After the hikes, you return on one of the next buses and can get off anywhere to hike in the wilderness. When you have hiked enough, you return to the road, where a bus leaves every 30 minutes on average. Buses returning from the Eielsen Visitor Centre always have free seats to pick up hikers on the way back. But be careful because there are really a lot of grizzly bears and you really only want to see them from the bus. On the way there, a grizzly bear crossed the road just before our bus and, as you can see here, you could also capture it impressively on photos or videos.
And to be honest, I was also quite happy that I didn’t hike there by chance and thus came face to face with the grizzly bear. In total, I was able to view 4 bears from the bus, one on the way there and 3 on the way back. Unfortunately, due to the long bus ride and the hiking trails deep in Denali National Park, I didn’t find time to jump out of the bus and hike off-trail on the way back. But maybe that was enough with all the bear contact from the bus haha. Nevertheless, I still had another day to explore Denali National Park, as I slept in the car for a total of three nights in a quiet forest spot. By the way, there was daylight for 24 hours and it didn’t get dark!

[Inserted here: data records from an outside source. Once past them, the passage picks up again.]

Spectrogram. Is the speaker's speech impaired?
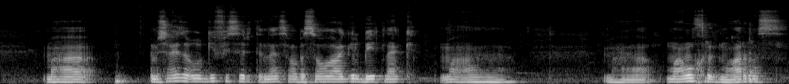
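No.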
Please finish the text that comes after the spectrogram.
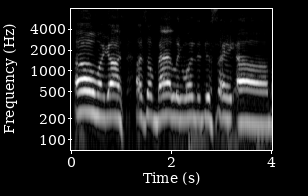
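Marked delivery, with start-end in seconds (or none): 0.1-1.1 slow, louder drawn-out disbelief; exasperated disbelief. Retold or imitated. Hearing the friend's excuse about the tire, slow exasperated disbelief. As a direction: stretch it out in mock exasperation. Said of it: "I was like".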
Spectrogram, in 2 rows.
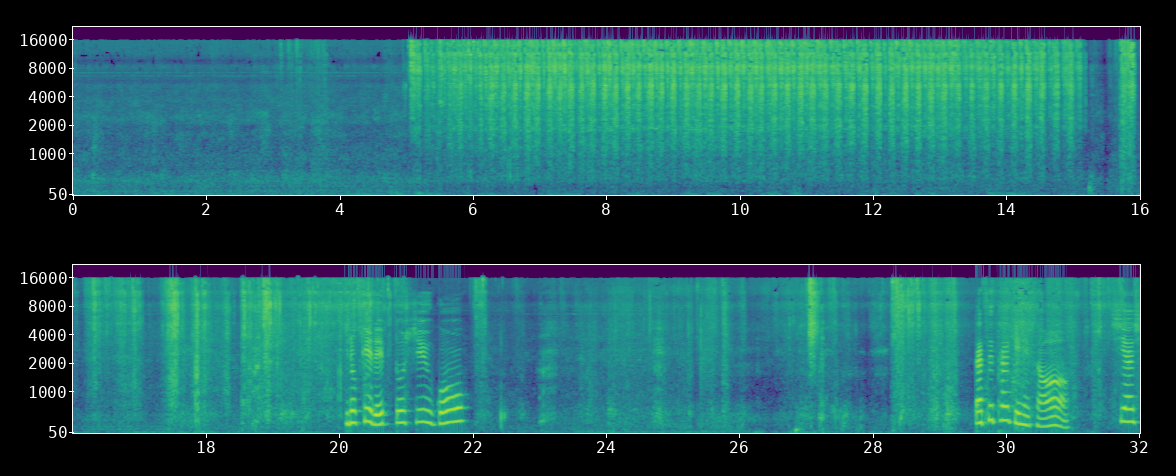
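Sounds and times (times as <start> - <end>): spray bottle squirting: 5.0 - 16.0.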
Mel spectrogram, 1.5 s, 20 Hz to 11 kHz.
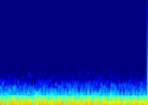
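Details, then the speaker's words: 2015 Ford Mondeo MK5 estate at idle: steady low humming vibration in the cabin, passenger side between front and rear, traced to a loose fuel pipe bracket/cover under the car. "so you can hear that humming is a like a vibrating sound right"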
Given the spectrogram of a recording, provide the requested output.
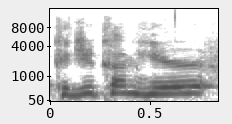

The next day I went into Denali National Park again. This time, however, I didn’t go as far as the 15th mile, from where I had to hike about 2 more miles along the road to climb my first off-trail trail, the Primrose Trail. And I quickly realised that off-trail has a completely different meaning and level of difficulty here. Because what looked like passable solid ground from the road was in the end mainly wet moss. Since it rains almost constantly in Denali National Park, the surface is simply incredibly soft and you really sink into the ground with every footstep. I like to describe myself as fit, but I really made incredibly slow progress. Every now and then I could see footprints of wild animals, which were well preserved on the surface here, or wild animal droppings, and I was really only making relatively laborious progress. After a few hours I wasn’t even sure if I was really on the right path to the mountain and unfortunately lost a bit of motivation and didn’t climb the whole mountain, as I still wanted to catch the last bus back to the entrance in time. Nevertheless, it was a fantastic view and my first off-trail hike, which was indeed really challenging.
After another quite night in the forest I left Denali National Park and went for a short hike to Hatcher Pass. The Hatcher Pass is a mountain pass at an altitude of about 1150m and is great for a short 1-hour hike in a fantastic scenery if you are coming back to Anchorage from Denali! The next post will be about how I explore the south of Alaska around Sitka and the capital Juneau.